As first reported in Businessweek last Thursday, the bulk of Foursquare’s recent $41 mil cash infusion came by way of a muti-year loan from private equity firm Silver Lake Partners. The rest, which came as convertible debt from the likes of Andreessen Horowitz, Union Square Ventures, O’Reilly AlphaTech Ventures and Spark Capital can eventually be swapped for shares (or paid back in cash), but was a small percentage of the total.
This financing structure, which doesn’t require Foursquare to increase the equity portion of it’s balance sheet prompting more valuation questions, gives the company more time to fully realize the potential of it’s widely popular location-based recommendation and check-in app. You see, as of now only a select group of the millions who have signed-up to advertise, can actually do so. And this advertising is only displayed on certain pages, and not the most popular ones either, which has limited the ability for the company to drive advertising dollars.
But starting this summer Foursquare will expand it’s ad sales staff from 10 to about 40, and also open up advertising to all the companies it works with. Also notable is the fact that these ads are primarily served on it’s search pages, of which Foursquare founder Dennis Crowley admits to Businessweek, “…was buried in previous designs.” But new upgrades recently rolled-out to it’s mobile app remedy this by focusing more on helping consumers discover new places go, and emphasizing it’s search features.

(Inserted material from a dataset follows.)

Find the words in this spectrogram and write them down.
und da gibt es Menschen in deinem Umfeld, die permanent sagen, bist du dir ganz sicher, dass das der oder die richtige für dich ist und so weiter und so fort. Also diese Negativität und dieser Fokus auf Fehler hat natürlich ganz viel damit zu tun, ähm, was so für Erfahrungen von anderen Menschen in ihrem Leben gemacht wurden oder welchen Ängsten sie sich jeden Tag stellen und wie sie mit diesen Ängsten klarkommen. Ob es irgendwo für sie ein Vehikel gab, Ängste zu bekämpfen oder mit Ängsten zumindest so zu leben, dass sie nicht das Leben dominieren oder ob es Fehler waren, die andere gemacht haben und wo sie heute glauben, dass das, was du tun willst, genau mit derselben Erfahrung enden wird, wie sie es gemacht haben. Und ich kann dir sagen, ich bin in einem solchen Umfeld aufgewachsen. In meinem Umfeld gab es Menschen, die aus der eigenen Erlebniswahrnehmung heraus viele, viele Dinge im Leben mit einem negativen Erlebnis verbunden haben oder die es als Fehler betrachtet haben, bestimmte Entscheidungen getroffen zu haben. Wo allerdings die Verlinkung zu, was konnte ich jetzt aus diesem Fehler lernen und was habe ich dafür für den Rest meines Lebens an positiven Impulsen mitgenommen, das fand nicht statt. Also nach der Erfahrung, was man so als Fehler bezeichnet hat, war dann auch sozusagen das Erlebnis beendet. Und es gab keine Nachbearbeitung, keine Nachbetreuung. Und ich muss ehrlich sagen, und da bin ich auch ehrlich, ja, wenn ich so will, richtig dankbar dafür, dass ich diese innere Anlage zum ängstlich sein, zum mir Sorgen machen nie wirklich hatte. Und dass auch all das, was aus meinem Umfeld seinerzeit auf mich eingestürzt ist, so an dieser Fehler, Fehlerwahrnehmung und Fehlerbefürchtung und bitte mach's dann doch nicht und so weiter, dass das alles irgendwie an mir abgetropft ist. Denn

When the app premiered at SXSW back in 2009, it was a hit. But the full potential of the company, and it’s ability to make money in the growing mobile local advertising market, has yet to be realized. But early data shared with Businessweeks Sarah Frier, from Foursquares Chief Revenue Officer Steven Rosenblatt, show click-through rates above industry averages for mobile ad networks. So perhaps taking the time to build out the core service first, instead of employing thousands of salespeople to deliver what can be argued, are low quality prospects (ahh-Groupon-choo), is worth it.
Speaking to TheNextWeb’s Paul Sawers, Crowley noted, “We have to crunch your 3,500,000,000 check-ins, layer your social data over it, semantically analyze our tens of millions of tips, and take a look at real-time activity around you. We do all that in under a second, all to recommend two or three places that are perfect for you.”

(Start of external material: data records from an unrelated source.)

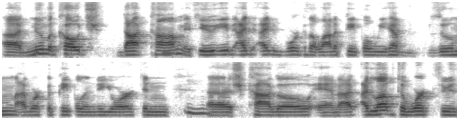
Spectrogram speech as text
uh, numacoach.com. If you, I, I, work with a lot of people. We have Zoom. I work with people in New York and Mhm. uh, Chicago, and I, I love to work through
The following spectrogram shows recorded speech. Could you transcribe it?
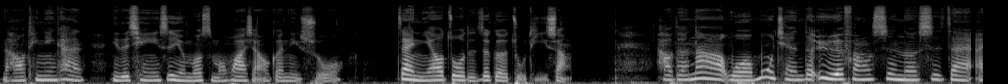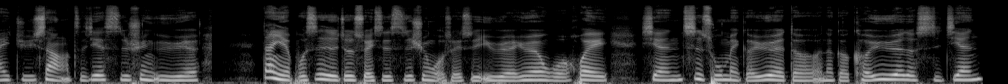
然后听听看你的潜意识有没有什么话想要跟你说，在你要做的这个主题上。好的，那我目前的预约方式呢，是在 IG 上直接私讯预约。但也不是就是随时私讯我，随时预约，因为我会先试出每个月的那个可预约的时间，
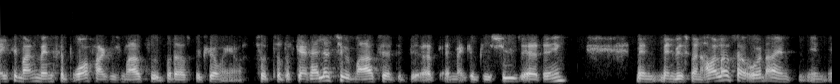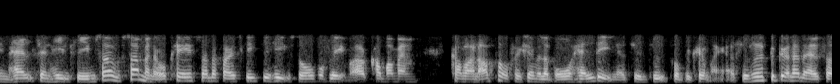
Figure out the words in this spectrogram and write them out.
rigtig mange mennesker bruger faktisk meget tid på deres bekymringer. Så, så der skal relativt meget til, at, det, at man kan blive syg af det. Ikke? Men, men hvis man holder sig under en, en, en halv til en hel time, så, så er man okay. Så er der faktisk ikke de helt store problemer. Og kommer man, kommer man op på for eksempel at bruge halvdelen af sin tid på bekymringer, altså, så begynder det altså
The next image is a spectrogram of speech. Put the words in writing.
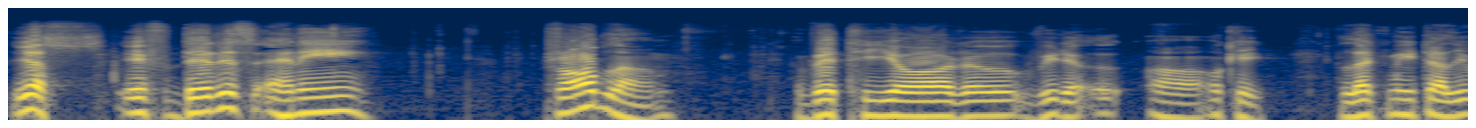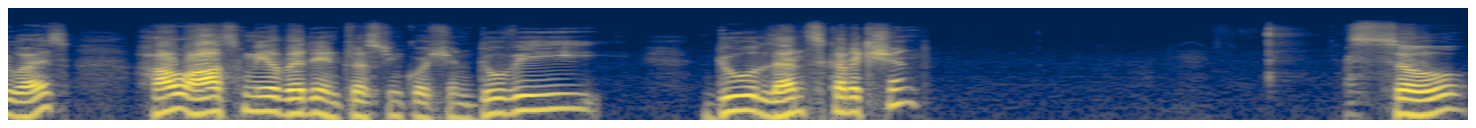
Yes if there is any problem with your uh, video uh, okay let me tell you guys. How ask me a very interesting question. Do we do lens correction? So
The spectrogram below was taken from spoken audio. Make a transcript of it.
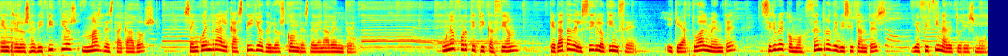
Entre los edificios más destacados se encuentra el Castillo de los Condes de Benavente, una fortificación que data del siglo XV y que actualmente sirve como centro de visitantes y oficina de turismo.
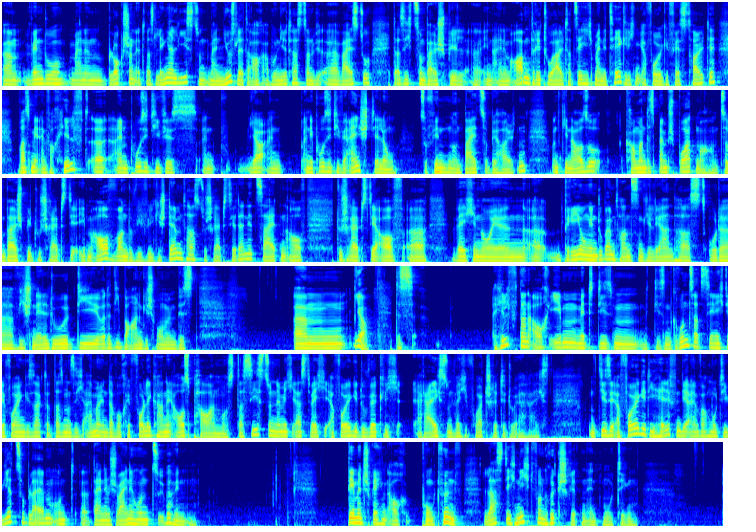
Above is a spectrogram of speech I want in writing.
Ähm, wenn du meinen Blog schon etwas länger liest und meinen Newsletter auch abonniert hast, dann äh, weißt du, dass ich zum Beispiel äh, in einem Abendritual tatsächlich meine täglichen Erfolge festhalte, was mir einfach hilft, äh, ein positives, ein, ja, ein, eine positive Einstellung zu finden und beizubehalten. Und genauso kann man das beim Sport machen. Zum Beispiel, du schreibst dir eben auf, wann du wie viel gestemmt hast, du schreibst dir deine Zeiten auf, du schreibst dir auf, äh, welche neuen äh, Drehungen du beim Tanzen gelernt hast oder wie schnell du die oder die Bahn geschwommen bist. Ähm, ja, das hilft dann auch eben mit diesem, mit diesem Grundsatz, den ich dir vorhin gesagt habe, dass man sich einmal in der Woche volle Kanne auspowern muss. Da siehst du nämlich erst, welche Erfolge du wirklich erreichst und welche Fortschritte du erreichst. Und diese Erfolge, die helfen dir einfach motiviert zu bleiben und äh, deinem Schweinehund zu überwinden. Dementsprechend auch Punkt 5. Lass dich nicht von Rückschritten entmutigen.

This is a much different approach than the aggressive growth fueled by low-margin ‘flash-sales’ advertisers pursued by Groupon, whose stock price happens to be down 69% since it’s IPO back in 2011. But only time will tell what becomes of Foursquares slow growth strategy. But now that it’s focused more than ever on monetization strategy, or so it seems by opening up more advertising channels, and driving users to those channels, we should an pretty good idea of the effectiveness and profitability.
As soon as the end of this year users will be targeted by advertisers based on their location as noted by Frier, “That means when a shopper goes to Best Buy, Samsung will be able to send them ad ad for it’s TVs.”
Article first published as Foursquare’s $41m Buys Time for Company to Locate Revenue on Technorati.